It’s important that we show very special care towards our geckos when they fall victim to this life-threatening illness, but at the same time, we want to make sure that we give them their time, respect, and space while they go through it.
Animals don’t like to be roughed around too much when they’re not feeling good, so it’s best to keep handling, playing, and stress to an absolute minimum. These three things can cause your gecko to feel even worse and could even hinder or make the condition become more severe.
It’s not a good idea to leave them alone completely, because they still need our love and care when going through this, but we have to remember to be a lot more gentle than we were before they got sick with this disease.
Like stated above, mild cases of MBD can be treated at home with the love, care, and support, but if you feel overwhelmed with what your gecko is going through and don’t feel like you’re up to the task or too busy to properly take care of it, then it’s a good idea to call the vet immediately and ask what you should do.
You can usually always tell if your leopard gecko is suffering from MBD because the symptoms are pretty significant and not hard to identify due to the severity of them, but if you notice that your gecko’s legs shake very slight as they walk at a slow pace then this is completely normal and not something that should be a cause for concern.
It should only be worrisome if the shaking is constant and is happening even if your geck is not moving.

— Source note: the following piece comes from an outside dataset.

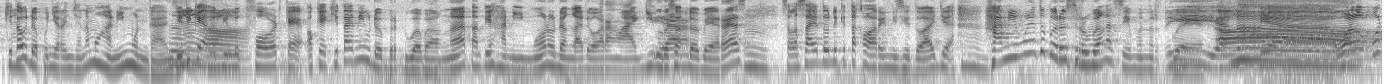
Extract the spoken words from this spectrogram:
kita udah punya rencana mau honeymoon kan. Jadi kayak lebih look forward kayak oke kita ini udah berdua banget nanti honeymoon udah nggak ada orang lagi urusan Iya. udah beres. Selesai itu udah kita keluarin di situ aja. Honeymoon itu baru seru banget sih menurut gue. Iya. Oh. Iya, walaupun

Metabolic bone disease may seem like something that just happens out of nowhere, but 9 times out of 10, it starts with us and how well we take care of our geckos. Leopard geckos are not very hard pets to take care of once you get in a healthy routine with them, but for beginners, there sometimes is a bit of a learning curve that we must understand in order to properly raise and care for them so that they live a long and healthy life.
Remember that if you find that your gecko has this disease, try to treat them at home by following the steps in this article and if there’s little or no improvement over the course of a month, reach out to a professional for further advice if you feel stuck on what to do.
If you accidentally find yourself forgetting how much calcium and D3 you need to give them, what the signs are that your gecko might be deficient in calcium are, or how much you should be feeding them, then please feel free to frequent this article so that you can avoid hurting your leopard gecko by not giving it enough of what he or she needs to remain in good spirits.